“Today I met Raila Odinga and Senator (James) Orengo for a consultative meeting on a number of issues, including continued partnership in politics, and sought his advice on a number of other issues relating to governance and networking,” Roba said after the Thursday’s meeting at Raila’s Karen home.
Sources at the meeting that took close to two hours disclosed that the leaders discussed the pending referendum and how the region should rally its residents to back it.
“They discussed how they can forge a political partnership going forward to the referendum and 2022 polls,” said the source who was at the meeting.

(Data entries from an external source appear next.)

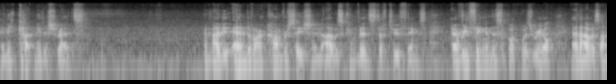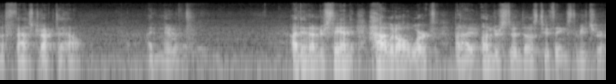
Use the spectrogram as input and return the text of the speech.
and he cut me to shreds. And by the end of our conversation, I was convinced of two things. Everything in this book was real, and I was on a fast track to hell. I knew it. I didn't understand how it all worked, but I understood those two things to be true.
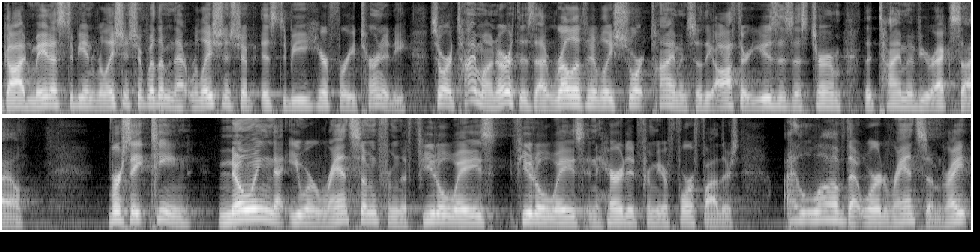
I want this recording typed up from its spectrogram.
God made us to be in relationship with Him, and that relationship is to be here for eternity. So our time on earth is a relatively short time, and so the author uses this term, the time of your exile. Verse 18, knowing that you were ransomed from the futile ways, futile ways inherited from your forefathers. I love that word ransomed, right?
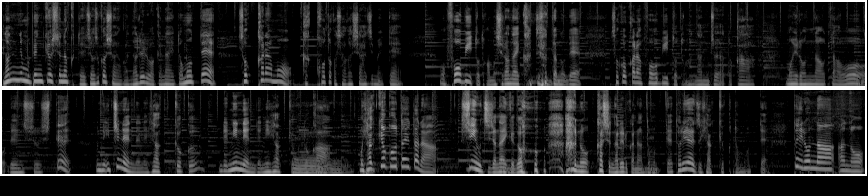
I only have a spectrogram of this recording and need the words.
何にも勉強してなくてジャズ歌手なんかなれるわけないと思ってそっからもう学校とか探し始めてもう4ビートとかも知らない感じだったので、そこから4ビートとか何ぞやとかもういろんな歌を練習して1年でね100曲で2年で200曲とかもう100曲歌えたら真打ちじゃないけど、あの歌手になれるかなと思って、とりあえず100曲と思って。でいろんなあの、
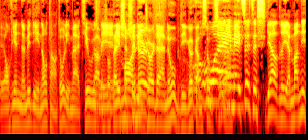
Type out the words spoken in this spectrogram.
sais, On vient de nommer des noms tantôt, les Matthews, Ah, les, ils sont allés les chercher Marner. des Giordano, pis des gars comme ça ouais, aussi. hein. mais tu sais, tu sais, regarde, là, à un moment donné,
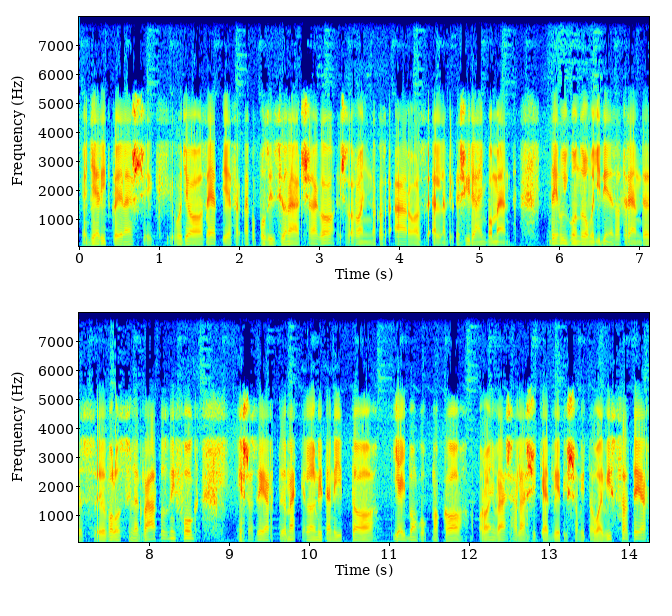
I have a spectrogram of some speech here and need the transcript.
egy ilyen ritka jelenség, hogy az ETF-eknek a pozícionáltsága és az aranynak az ára az ellentétes irányba ment. De én úgy gondolom, hogy idén ez a trend ez valószínűleg változni fog, és azért meg kell említeni itt a jegybankoknak a aranyvásárlási kedvét is, ami tavaly visszatért,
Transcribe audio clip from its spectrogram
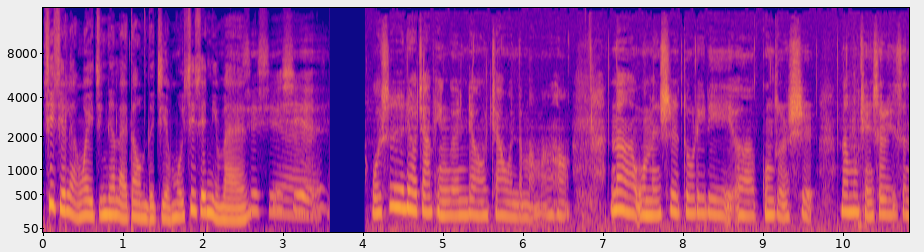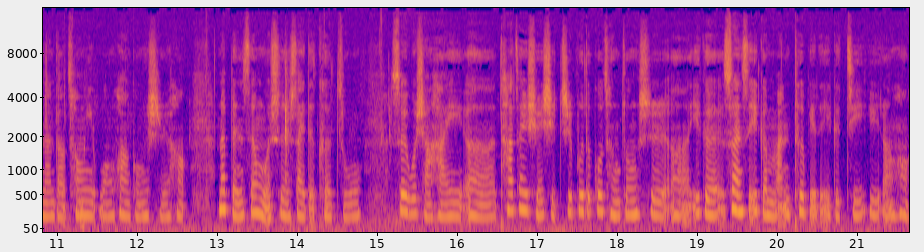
谢谢两位今天来到我们的节目，谢谢你们，谢谢。谢谢我是廖家平跟廖嘉文的妈妈哈，那我们是多丽丽呃工作室，那目前设立是南岛创意文化公司哈。那本身我是赛德克族，所以我小孩呃他在学习织布的过程中是呃一个算是一个蛮特别的一个机遇，然后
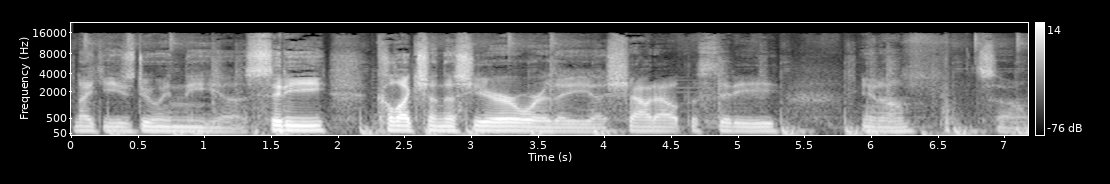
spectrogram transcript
Nike's doing the uh, city collection this year, where they uh, shout out the city, you know. So,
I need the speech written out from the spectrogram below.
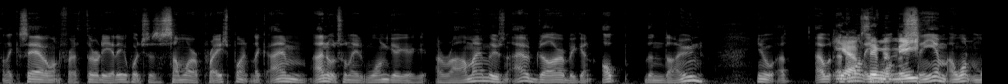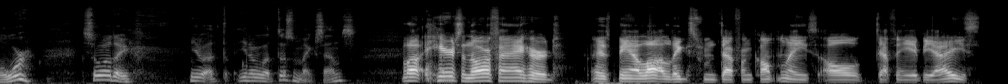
like say I went for a 3080, which is a similar price point, like I'm, I know it's only one gig of RAM I'm losing. I would rather be getting up than down. You know, I, I, would, I Yeah, don't same even want me. the same. I want more. So I do. You know, you know, it doesn't make sense. But here's another thing I heard. There's been a lot of leaks from different companies, all different APIs.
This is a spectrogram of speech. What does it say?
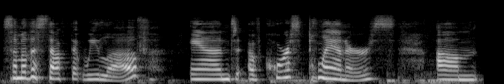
some of the stuff that we love. And of course, planners. Um,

It is reported that following the meeting, Roba convened a meeting with a majority of North Eastern political leaders and rallied them to support Uhuru and Raila’s agenda of changing the Constitution, as well as the Big Four Agenda of the Jubilee administration.
Roba has been one of Ruto’s strong supporters in a region where a majority of MPs were elected on either Jubilee or EFP, an affiliate of the ruling party, tickets.

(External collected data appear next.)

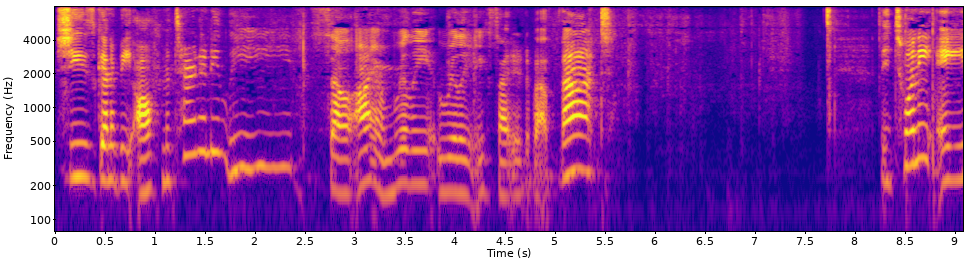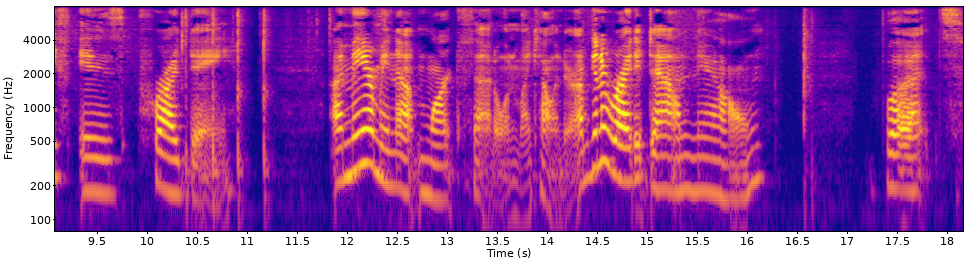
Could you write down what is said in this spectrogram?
she's going to be off maternity leave. So I am really, really excited about that. The 28th is Pride Day. I may or may not mark that on my calendar. I'm going to write it down now. But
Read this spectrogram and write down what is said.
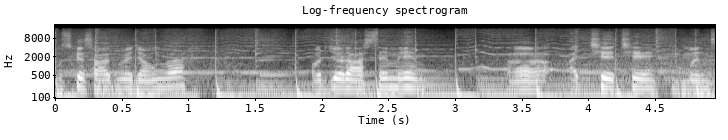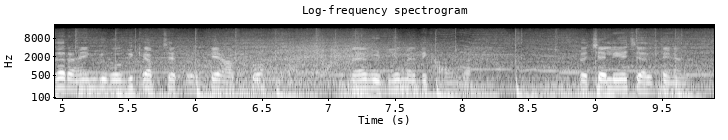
उसके साथ मैं जाऊँगा और जो रास्ते में आ, अच्छे अच्छे मंज़र आएँगे वो भी कैप्चर करके आपको मैं वीडियो में दिखाऊँगा। तो चलिए चलते हैं।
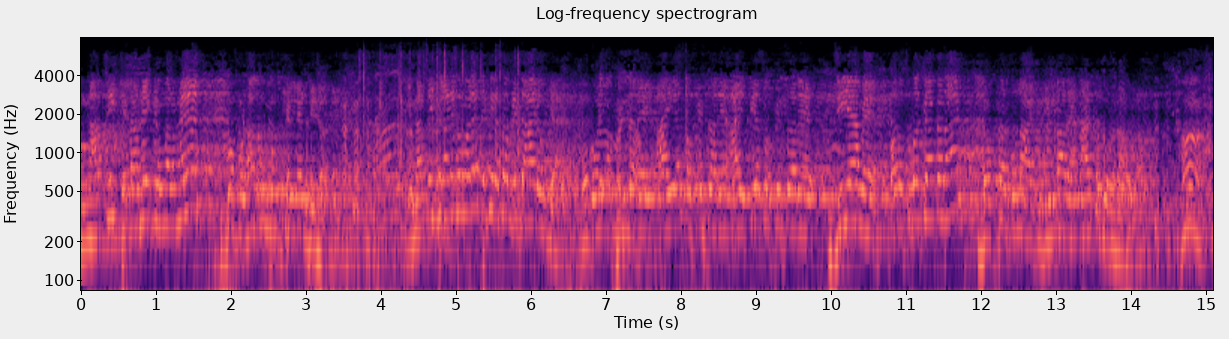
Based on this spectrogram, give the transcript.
नाती खिलाने की उम्र में वो बुढ़ा लोग खुद खेलने नहीं जाते। नाती खिलाने को है देखिए सब रिटायर हो गया है। कोई ऑफिसर है आईएएस ऑफिसर है आईपीएस ऑफिसर है जीएम है और उसको क्या करना है? डॉक्टर बोला है कि ज़िंदा रहना है तो दौड़ना होगा। हाँ।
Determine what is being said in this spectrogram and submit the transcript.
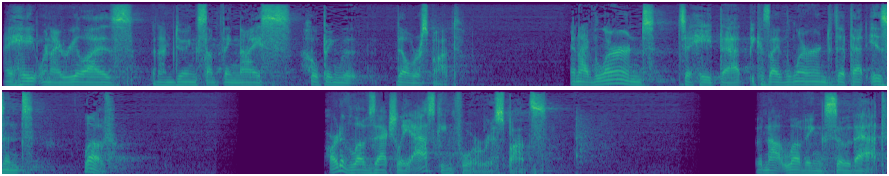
I hate when I realize that I'm doing something nice, hoping that they'll respond. And I've learned to hate that because I've learned that that isn't love. Part of love is actually asking for a response, but not loving so that.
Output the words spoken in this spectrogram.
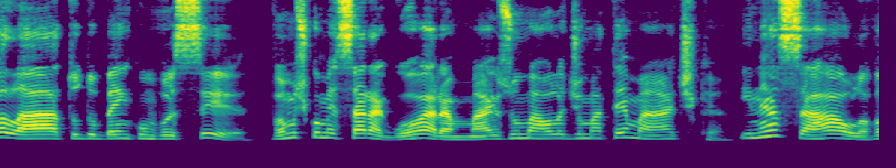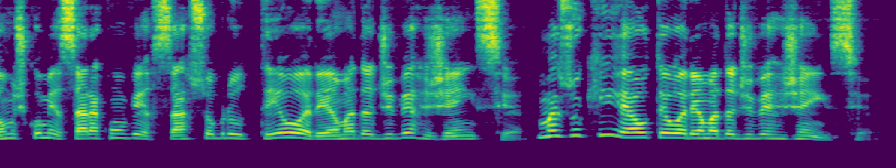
Olá, tudo bem com você? Vamos começar agora mais uma aula de matemática. E nessa aula, vamos começar a conversar sobre o Teorema da Divergência. Mas o que é o Teorema da Divergência?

In Western Kenya, Raila is in the race to prop up Kakamega Governor Wycliffe Oparanya, CS Wamalwa and other new faces to take up the positions of Bungoma Senator Moses Wetang'ula and Amani National Congress leader Musalia Mudavadi, his partners in the National Super Alliance (NASA).

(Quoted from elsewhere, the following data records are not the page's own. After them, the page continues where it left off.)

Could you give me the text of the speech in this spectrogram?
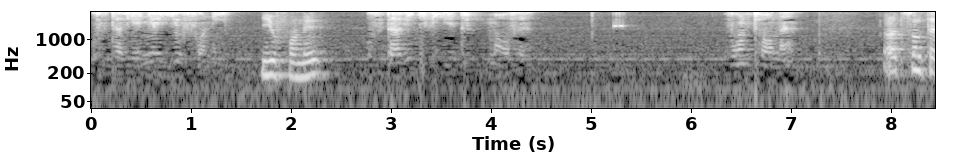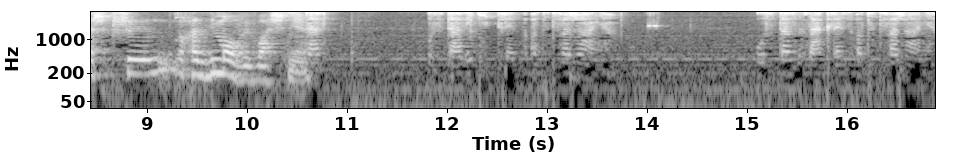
Ustawienia eufonii. Eufony, Ustawić filtr mowy. Włączone. ale to są też przy trochę zimowy właśnie. Ustawi... Ustawić tryb odtwarzania. Ustaw zakres odtwarzania.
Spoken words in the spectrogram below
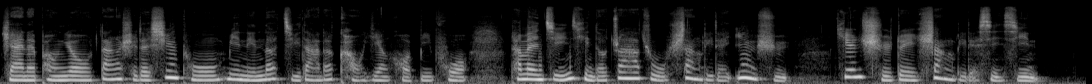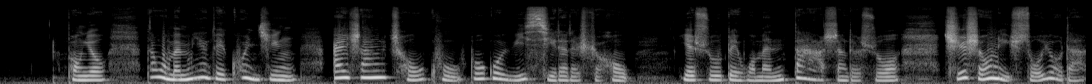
亲爱的朋友，当时的信徒面临了极大的考验和逼迫，他们紧紧的抓住上帝的应许，坚持对上帝的信心。朋友，当我们面对困境、哀伤、愁苦多过于喜乐的时候，耶稣对我们大声的说：“持守你所有的，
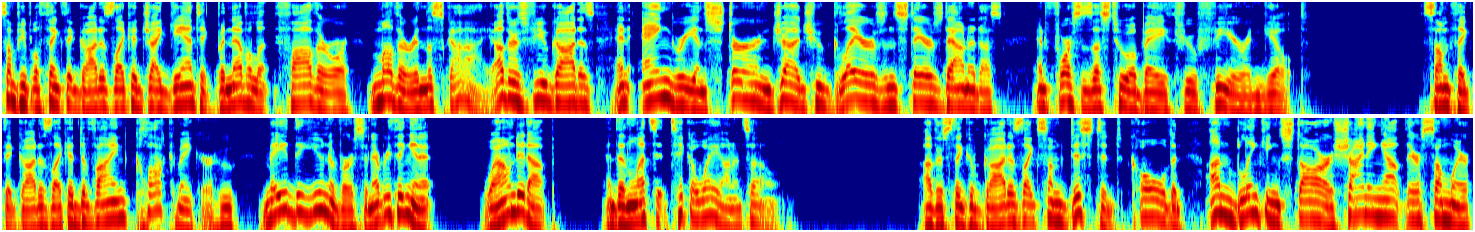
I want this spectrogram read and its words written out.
Some people think that God is like a gigantic, benevolent father or mother in the sky. Others view God as an angry and stern judge who glares and stares down at us and forces us to obey through fear and guilt. Some think that God is like a divine clockmaker who made the universe and everything in it, wound it up, and then lets it tick away on its own. Others think of God as like some distant, cold, and unblinking star shining out there somewhere,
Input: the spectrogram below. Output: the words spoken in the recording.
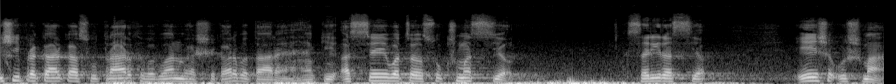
इसी प्रकार का सूत्रार्थ भगवान भाष्यकार बता रहे हैं कि अस्वच सूक्ष्म शरीरस्य एश उष्मा,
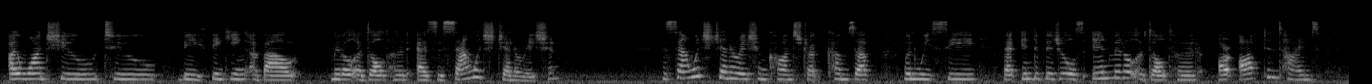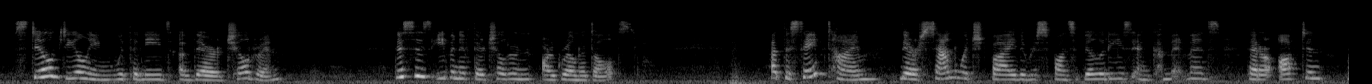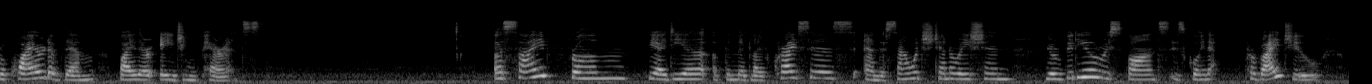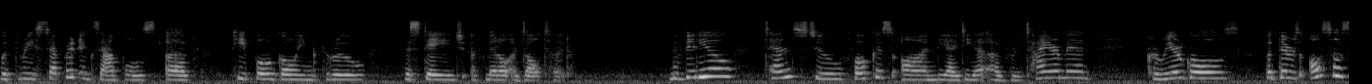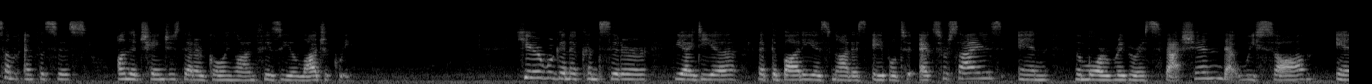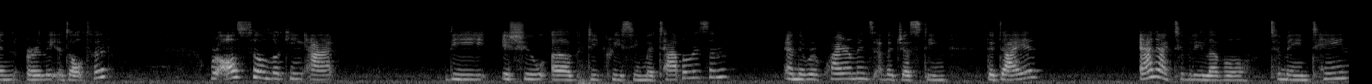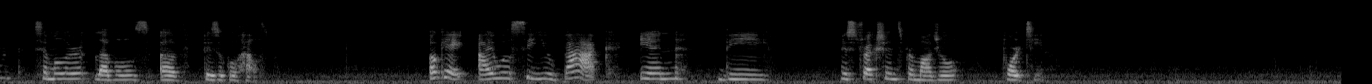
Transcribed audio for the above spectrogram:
I want you to be thinking about middle adulthood as the sandwich generation. The sandwich generation construct comes up when we see that individuals in middle adulthood are oftentimes still dealing with the needs of their children. This is even if their children are grown adults. At the same time, they are sandwiched by the responsibilities and commitments that are often required of them by their aging parents. Aside from the idea of the midlife crisis and the sandwich generation, your video response is going to provide you with three separate examples of people going through the stage of middle adulthood. The video tends to focus on the idea of retirement, career goals, but there's also some emphasis on the changes that are going on physiologically. Here we're going to consider the idea that the body is not as able to exercise in the more rigorous fashion that we saw in early adulthood. We're also looking at the issue of decreasing metabolism and the requirements of adjusting the diet and activity level to maintain similar levels of physical health. Okay, I will see you back in the instructions for Module 14.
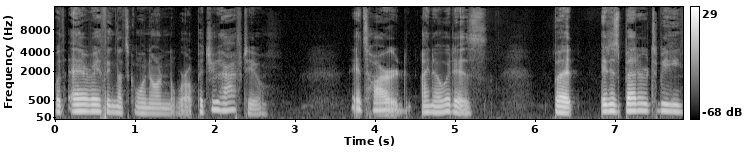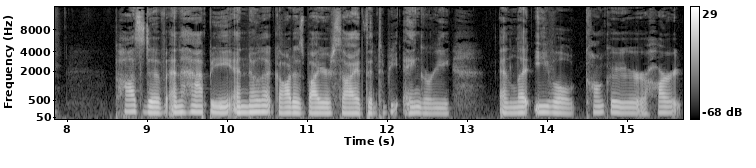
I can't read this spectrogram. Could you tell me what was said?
with everything that's going on in the world, but you have to. It's hard. I know it is. But it is better to be positive and happy and know that God is by your side than to be angry and let evil conquer your heart.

On May 22, Raila held a consultative meeting on “matters of national importance” with Wamalwa, who was accompanied by MPs Eseli Simiyu and Wafula Wamunyinyi.
Eseli and Wamunyinyi are the ring leaders in an effort to kick Wetang'ula out of the helm of Ford Kenya.
Eseli said yesterday they plan to have the party fully back BBI and the pending referendum. He accused Wetang'ula of double dealing.
“Wetang'ula has been attending BBI rallies and even submitted views before the task force. But his behaviour is otherwise,” said Eseli.
He said once they resolve the raging dispute on the party leadership, they would lead party organs in supporting a referendum.
“We will also put before the party organs what our plans are for 2022. We have to be at the decision-making table in the running of this country,” Eseli said.
Currently, Oparanya, Wamalwa and Bungoma Governor Wycliffe Wangamati have been spearheading unity of the region after they were installed as the spokespersons of the Luhya community at a meeting hosted by Atwoli.
But Kimilili MP Didmus Barasa, a Ruto ally, yesterday dismissed the pro-handshake team, saying they were to blame for the region’s underdevelopment.
“If the Western region is undeveloped, then Eugene Wamalwa, who has been a CS for 15 years now, takes a huge chunk of blame for this. We all know that development agenda are always conceived at the Cabinet where he sits. He always meets the president during Cabinet meetings,” charged Barasa.
“The three musketeers in the name of Oparanya, (Busia Governor Sospeter) Ojaamong and Eugene, spare us these theatrics.”
In Central, Waiguru has in a previous interview indicated that the region was ready to back a Raila presidency, stating that a wind of political change has hit central Kenya.
“If it is Raila, he should know that the region will want a piece of his government,” Waiguru said in an exclusive interview on KTN News’ PointBlank show.
Waruguru last week also pledged loyalty, declaring support for the unity deal between Uhuru and Raila. She had been one of Ruto’s vocal backers and a critic of the handshake.
“National unity is the strength that binds and inspires the people of our country.… If we let the Kenyan third generation travel in a tribal train, we’ll have lost it all,” she said.
“And as long as my people in Laikipia will benefit from government projects, I don’t mind. They are the ones that matter to me.”
At the Coast, Raila has bagged new allies in Mung’aro and Shahbal. Both unsuccessfully contested under Jubilee in 2017 against ODM candidates for Kilifi and Mombasa governor slots, respectively.
The two have held several meetings with Raila in what is perceived to be an attempt to win his backing in their 2022 second bids.
Mung’aro yesterday told The Standard that he visited Raila at his Capitol Hill offices in his capacity as Lands CAS.
“It was just to know how everything is going in the Coast region, specifically the land issues,” he said.